Not only can you adjust the gamma of white, but also you can do each primary color separately. Further, the JVC RS25 comes with Normal, and 4 additional gamma presets, plus it allows you to save three of your own custom settings. Note also, that when doing so you can adjust each IRE point separately.
I also like the grayscale provided on the screen, which gives you a good idea if you are crushing blacks or whites too much, or expanding them the way you want. A great Gamma control.
JVC DLA-RS25 Remote Control
JVC has a new remote control for this year's models. Outstanding! Not that it's new (but Outstanding!), in that I really disliked the one that came with my RS-20. Layout was fine. Buttons were decent (not the very best "feel" but fine), but the range was abysmal.
I could rarely get a bounce off of my screen with the remote. Even turning around and pointing to the projector up on its rear shelf about 12 feet away wasn't bulletproof.
By comparison the RS25 has tons of range. I had just set the RS25 up on the table in my large theater (with my own RS20 up on a shelf), and I grabbed the remote, and pointed toward the front screen, barely paying attention, and bingo. Both projectors fired up. So I grabbed the old remote, and decided I'd see what it took to turn the two projectors off from the same spot, with the old remote. 10 minutes later, they were both on. So I picked up the new remote, pressed Off twice, and they both shut down.
Outstanding - great range. The layout is just fine, although it is re-arranged from last year's remote control. The backlight does a nice job - not too bright, not too dark.
JVC's decision to replace the old remote may be the biggest single improvement that everyone can appreciate.
DLA-RS25 Lens Throw
The JVC RS25's 2:1 aspect ratio zoom lens provides plenty of placement flexibility to either ceiling or shelf mount. To fill a 100 inch diagonal, 16:9 aspect ratio screen, the front of the projector can be as close as 9 feet, 11 inches, or as far back as 20 feet, 2 inches. Using these measurements for 100 inches, you can figure out the range for any other screen size. These are the same as with last year's JVC projectors.
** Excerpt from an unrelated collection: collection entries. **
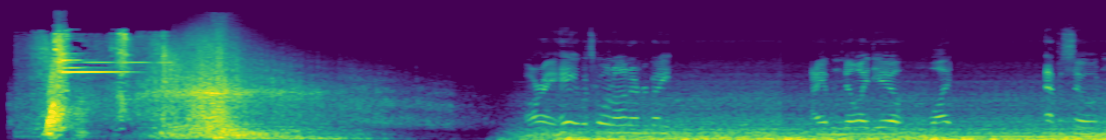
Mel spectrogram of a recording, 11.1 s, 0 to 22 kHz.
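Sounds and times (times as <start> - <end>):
loud metallic clang ringing: 0.4 - 2.3.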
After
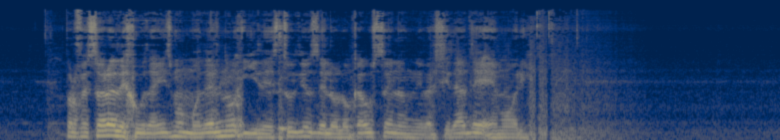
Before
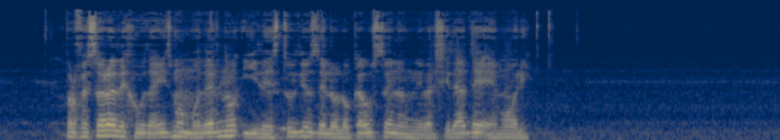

DLA-RS25 Lens Shift
The RS25 has lots of lens shift too, and it's motorized. For that same 100 inch screen, the projector can be placed anywhere between 15 inches above the top of your screen surface, to 15 inches below the bottom of the screen surface. Those are approximates, JVC doesn't have exact numbers in its manual, but likely it's 14 inches and change above and below.
There are some projectors with a bit more lens shift, but that's pretty good flexibility. The horizontal lens shift allows a maximum of about 30 inches to the left or right of the center point.
Remember, that the two "work together" the more vertical you use, the less horizontal is available, and vice versa. If you have maximum vertical, there is no horizontal lens shift, and so on.
JVC offers an anamorphic lens and motorized sled for the JVC DLA-RS25, and HD950. JVC uses a Panamorph lens, and sled. If you buy it from JVC, instead of Panamorph (through your dealer, either way), you'll get a custom mounting plate for the sled, instead of a "universal" one with lots of different holes to support many projectors. It's your call. It's possible you can save money using the generic. If you are going through a local dealer, you'll spend less money on the mounting, with the JVC custom version, which might offset the higher cost. If you are doing it yourself, well, a custom plate is easier, obviously, but if you have talent with such things, I'm sure the generic plate will serve you just as well, even if it takes a bit longer.